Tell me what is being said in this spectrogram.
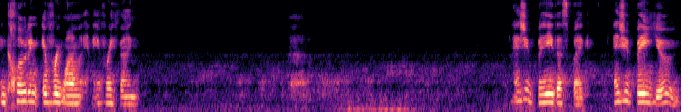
including everyone and everything. as you be this big, as you be you.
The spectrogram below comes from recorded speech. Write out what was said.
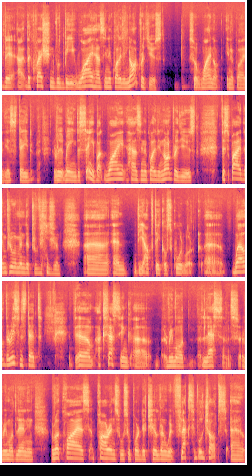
the, uh, the question would be why has inequality not reduced? So why not inequality has stayed remained the same? But why has inequality not reduced, despite the improvement the provision uh, and the uptake of schoolwork? Uh, well, the reason is that um, accessing uh, remote lessons, remote learning, requires parents who support their children with flexible jobs, uh,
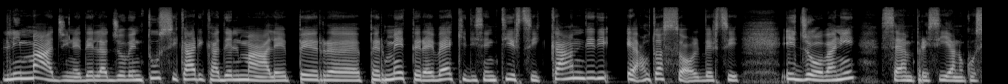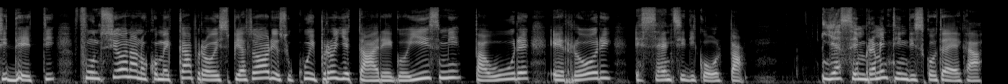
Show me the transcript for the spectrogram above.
L'immagine della gioventù si carica del male per eh, permettere ai vecchi di sentirsi candidi e autoassolversi. I giovani, sempre siano cosiddetti, funzionano come capro espiatorio su cui proiettare egoismi, paure, errori e sensi di colpa. Gli assembramenti in discoteca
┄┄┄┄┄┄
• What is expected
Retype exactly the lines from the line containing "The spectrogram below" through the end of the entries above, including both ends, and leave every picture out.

• Output of the task
The spectrogram below comes from recorded speech. Write out what was said.
the, uh, the question would be why has inequality not reduced? So why not inequality has stayed remained the same? But why has inequality not reduced, despite the improvement the provision uh, and the uptake of schoolwork? Uh, well, the reason is that um, accessing uh, remote lessons, remote learning, requires parents who support their children with flexible jobs, uh,
Show me the transcript for the spectrogram above.
L'immagine della gioventù si carica del male per eh, permettere ai vecchi di sentirsi candidi e autoassolversi. I giovani, sempre siano cosiddetti, funzionano come capro espiatorio su cui proiettare egoismi, paure, errori e sensi di colpa. Gli assembramenti in discoteca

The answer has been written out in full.